Whether it was in Church as a lay minister or pastoral council chairperson, as prayer group leader or cemetery committee founder member in the parish of St Jude, Rawang, as member of the Archdiocesan inter-religious organisation or BEC Formation Team, there was only one thing on his mind… to help the parish to become a vibrant community.  To the community, as an active member of the Lions Club dedicated to education, cornea transplant & upliftment of the poor, a committee member at the drug rehabilitation centre, and member in the neighbourhood Rukun Tetangga, my father only had the common good of society in his heart.

It is not my intention to stand here and pretend to be at the Oscars and present him a Lifetime Achievement Award but in more ways than one, the Beatitudes in the gospel of Matthew  where Jesus spoke to His disciples at the early phase of His public ministry is itself a fitting tribute to my father. One of my favourite saints is St Thomas Aquinas,  a great Doctor of the Church, and he had devoted much of his great writings describing what beatitude is: beatitude is a kind of perfection and God’s perfection includes every other sort of perfection. That describes my father – a perfectionist when it comes to work. He was so meticulous that he has a file on everything including… his wife, children, grandchildren, house, car, tax, insurance, sacraments, sessions he attended, even the correspondences between paternal and maternal grandmothers regarding his marriage preparations… and probably everything else you could think of under the sun. He was the beta version of what Google is today – the conventional database in his cupboard. All you needed to do was ask him something, he would probably have a file on it. If today my office staff who are present here today complain that I am picky and meticulous when it comes to work… please blame it on my father!

Not only did he exemplify perfection, he also was a man of great virtue. For St Thomas Aquinas the beatitude / perfection is best exemplified through virtues: whether it was faith, hope and love or prudence, fortitude, justice or temperance, my father made sure that we did our best in whatever we undertook. If there is anything that I want to remember my dad by as I celebrate his life and bid his body farewell… I want to remember him as  God’s greatest gift to us – his wife, children, grandchildren, brothers, sisters, relatives, colleagues, and friends.

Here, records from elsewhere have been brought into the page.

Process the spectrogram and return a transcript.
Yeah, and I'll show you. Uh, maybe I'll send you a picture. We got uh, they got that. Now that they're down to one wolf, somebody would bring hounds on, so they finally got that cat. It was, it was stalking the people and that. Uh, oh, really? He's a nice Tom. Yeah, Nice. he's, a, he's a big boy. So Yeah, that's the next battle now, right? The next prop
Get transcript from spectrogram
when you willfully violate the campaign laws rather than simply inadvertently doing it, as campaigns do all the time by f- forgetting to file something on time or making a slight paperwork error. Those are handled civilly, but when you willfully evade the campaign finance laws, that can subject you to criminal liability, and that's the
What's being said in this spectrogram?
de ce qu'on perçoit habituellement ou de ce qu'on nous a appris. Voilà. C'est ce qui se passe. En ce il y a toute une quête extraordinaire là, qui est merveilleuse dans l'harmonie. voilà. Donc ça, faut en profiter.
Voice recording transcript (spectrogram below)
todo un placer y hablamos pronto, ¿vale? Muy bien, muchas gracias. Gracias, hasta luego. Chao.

Not only do we see him as God’s gift to us , he often saw the many people who walked into his life as God’s gift to him. He is a man of gratitude – to God and to the people around him. He expressed his gratitude often by saying ‘thank you’. At every family prayer, he would end by saying Thank you Father, Thank you Jesus, Thank you Holy Spirit. The words “Thank you” were never far from his lips. In fact, these were the last words just before he was sedated in hospital… “Thank you ma”… even though he did not like being in hospital and was probably experiencing great discomfort. That is the person my Father is…. and probably the  lesson we can learn from him is that let us always be grateful to God for His blessings and grateful to the many people whom God sends into our lives as gifts and remembering to express our gratitude to them who make our lives better in so many ways.

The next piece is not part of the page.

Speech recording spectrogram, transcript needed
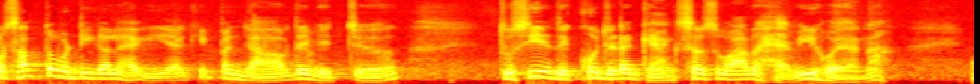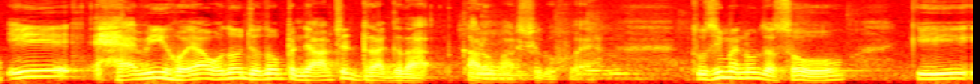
ਔਰ ਸਭ ਤੋਂ ਵੱਡੀ ਗੱਲ ਹੈਗੀ ਹੈ ਕਿ ਪੰਜਾਬ ਦੇ ਵਿੱਚ ਤੁਸੀਂ ਇਹ ਦੇਖੋ ਜਿਹੜਾ ਗੈਂਗਸਟਰਸਵਾਦ ਹੈਵੀ ਹੋਇਆ ਨਾ, ਇਹ ਹੈਵੀ ਹੋਇਆ ਉਦੋਂ ਜਦੋਂ ਪੰਜਾਬ 'ਚ ਡਰੱਗ ਦਾ ਕਾਰੋਬਾਰ ਸ਼ੁਰੂ ਹੋਇਆ। ਤੁਸੀਂ ਮੈਨੂੰ ਦੱਸੋ ਕਿ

There is no better way to conclude this tribute than to quote two short paragraph written by my nieces Vanisha and Raveena of their grandfather for this perfectly sums up the man he is and what he means to us: “No words will suffice to perfectly sum up how great a man my grandfather truly is. I refuse to refer to him in the past tense because he is still present with us, not physically as we’d like, but spiritually. Heaven has earned an angel, but he has always been ours on earth. God gifted the most loving and selfless man to be the heart of our family and friends. I will strive to one day be a reflection of his good self. I miss you, Thata (grandpa), we all do but I feel your presence wherever I go and I’ve never felt more safe… God has blessed me with the most caring and selfless man that I am so privileged to call my grandfather. No words can ever describe how grateful I am for everything he has done for me. I love and miss you so much Thata.”